Old Master and British Works on Paper

Old Master and British Works on Paper

View full screen - View 1 of Lot 113. Studies of a Man seated on a bench, leaning on a barrel.

Adriaen Jansz van Ostade

Studies of a Man seated on a bench, leaning on a barrel

Lot Closed

July 6, 12:31 PM GMT


8,000 - 12,000 GBP

Lot Details


Adriaen Jansz van Ostade

Haarlem 1610 - 1685

Studies of a Man seated on a bench, leaning on a barrel

Black chalk, possibly oiled in parts, heightened with touches of white chalk, on blue paper

127 by 162 mm

Bears unidentified armorial stamp, upper left (not in Lugt)

This spirited figure study epitomises how the leading Dutch genre painter Adriaen van Ostade used rapid chalk studies of this type to develop figures and poses for use in his painted compositions. 

It is very comparable in style with a double-sided drawing, formerly in the collection of Professor Egbert Haverkamp-Begemann, which Dr. Bernhard Schnackenburg considers a relatively early work, dating from the 1640s.1 That was the moment when Ostade really began to make chalk studies of this type on a regular basis. In their dashing, rather angular handling and frequent use, as here, of a blue paper support, these drawings have few parallels in Dutch drawing of the 17th century. 

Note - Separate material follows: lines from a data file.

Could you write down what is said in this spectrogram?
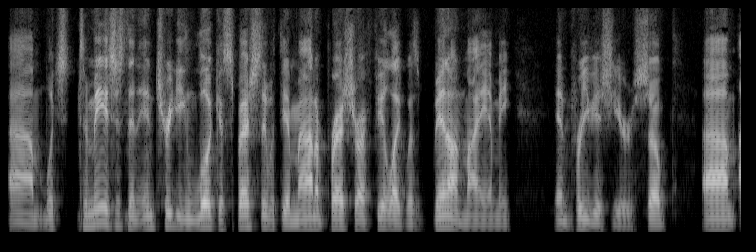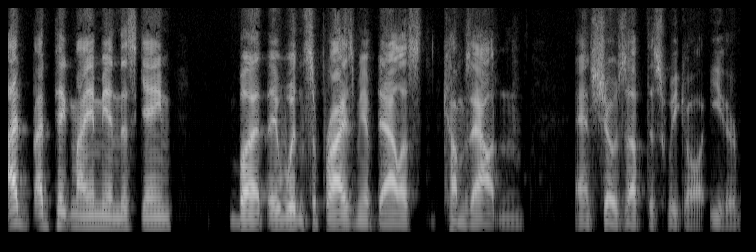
Um, which to me is just an intriguing look, especially with the amount of pressure I feel like was been on Miami in previous years. So um, I'd I'd pick Miami in this game, but it wouldn't surprise me if Dallas comes out and and shows up this week either.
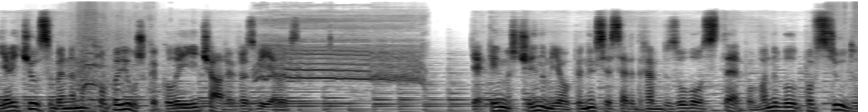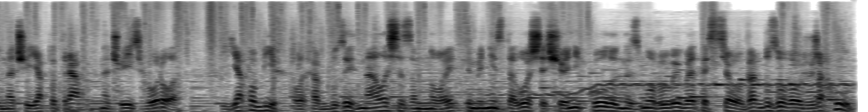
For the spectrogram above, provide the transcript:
Я відчув себе немов попелюшка, коли її чари розвіялися. Якимось чином я опинився серед гарбузового степу. Вони були повсюду, наче я потрапив на чиїсь город. Я побіг, але гарбузи гналися за мною, і мені здалося, що я ніколи не зможу вибрати з цього гарбузового жаху.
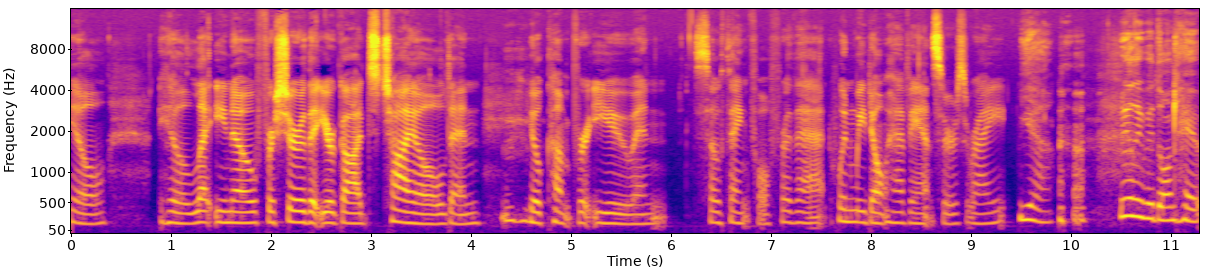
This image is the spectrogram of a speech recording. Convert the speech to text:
He'll He'll let you know for sure that you're God's child and Mm-hmm. He'll comfort you. And so thankful for that when we don't have answers, right? Yeah, really, we don't have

Many of them also, like this example, incorporate subsidiary studies on the same sheet, in which Ostade works out in more detail the positioning or fall of light on specific parts of his main figure, such as their hand, leg or head. In the case of the figure seen here, the pose is rather a complex one, so it is not perhaps surprising that Ostade needed to study several times exactly how the raised right leg would rest on the bench.

Although some of Ostade’s figure studies can be connected with surviving paintings, or with figures in the artist’s distinctive, finished watercolours or prints, others cannot. No painted figure exactly corresponding with this one has been identified, but another drawing in Brussels, showing a man also seated with one leg up on the bench beside him, was used as a study for both a painting and an etching.2 A further drawing, in the Rijksmuseum, depicts a figure very similar to the one in the present drawing, but seen from the back,3 and another study of a peasant seated with one leg on the bench, used by Ostade in two etchings of 1653 (B.34 and B.45) is in Hamburg.4  

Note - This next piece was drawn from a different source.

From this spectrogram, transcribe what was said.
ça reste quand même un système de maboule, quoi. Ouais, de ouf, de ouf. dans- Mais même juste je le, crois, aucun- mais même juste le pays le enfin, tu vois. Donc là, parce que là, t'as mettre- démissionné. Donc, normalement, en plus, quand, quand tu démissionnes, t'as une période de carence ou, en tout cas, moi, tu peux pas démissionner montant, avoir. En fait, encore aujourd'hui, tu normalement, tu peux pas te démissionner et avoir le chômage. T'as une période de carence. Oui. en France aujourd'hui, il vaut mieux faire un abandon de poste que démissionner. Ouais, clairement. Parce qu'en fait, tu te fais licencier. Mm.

A hallmark of Ostade’s best figure drawings of this type is the great variety of touch that he uses, with softer areas of chalk contrasting strongly with much darker, sharper lines and touches of white heightening. In that regard, the present drawing can be compared in particular with the outstanding sheet of studies of a violinist, in Hamburg, which the artist used for a dated painting of 1644.5 

1. Sold, New York, Sotheby’s, 31 January 2018, lot 305

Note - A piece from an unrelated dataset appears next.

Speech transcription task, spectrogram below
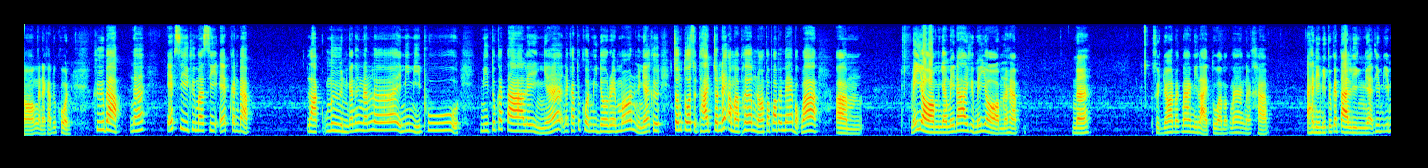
น้องนะครับ ทุกคนคือแบบนะ FC คือมา CF กันแบบหลักหมื่นกันทั้งนั้นเลย มีหมีภูมีตุ๊กตาอะไรอย่างเงี้ยนะครับ ทุกคนมีโดเรมอนอย่างเงี้ยคือ จนตัวสุดท้ายจนได้เอามาเพิ่มเนาะพ่อพ่อแม่แม่บอกว่าอ ไม่ยอมยังไม่ได้คือไม่ยอมนะครับ นะ สุดยอดมากๆ มีหลายตัวมากๆนะครับ อันนี้มีตุ๊กตาลิงเนี่ยที่อิม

2. Brussels, Musées Royaux des Beaux-Arts de Belgique, De Grez Collection, inv. 2781; B. Schnackenburg, Adriaen van Ostade, Isack van Ostade, Zeichnungen und Aquarelle, 2 vols., Hamburg 1981, vol. I, p. 96, cat. no. 74, reproduced vol. II, p. 40

3. Amsterdam, Rijksmuseum, inv. RP-T-00-209; Schnackenburg, op. cit., vol. I, p. 106, cat. no. 124, reproduced, vol. 2, p. 64

4. Hamburg, Kunsthalle, inv. nr. 22 285; Schnackenburg, op. cit., vol. I, p. 94, cat. no. 69, reproduced, vol. 2, p. 37

5. Hamburg, Kunsthalle, inv. nr. 22 292; Schnackenburg, op. cit., vol. I, p. 89, cat. no. 46, reproduced, vol. 2, p. 25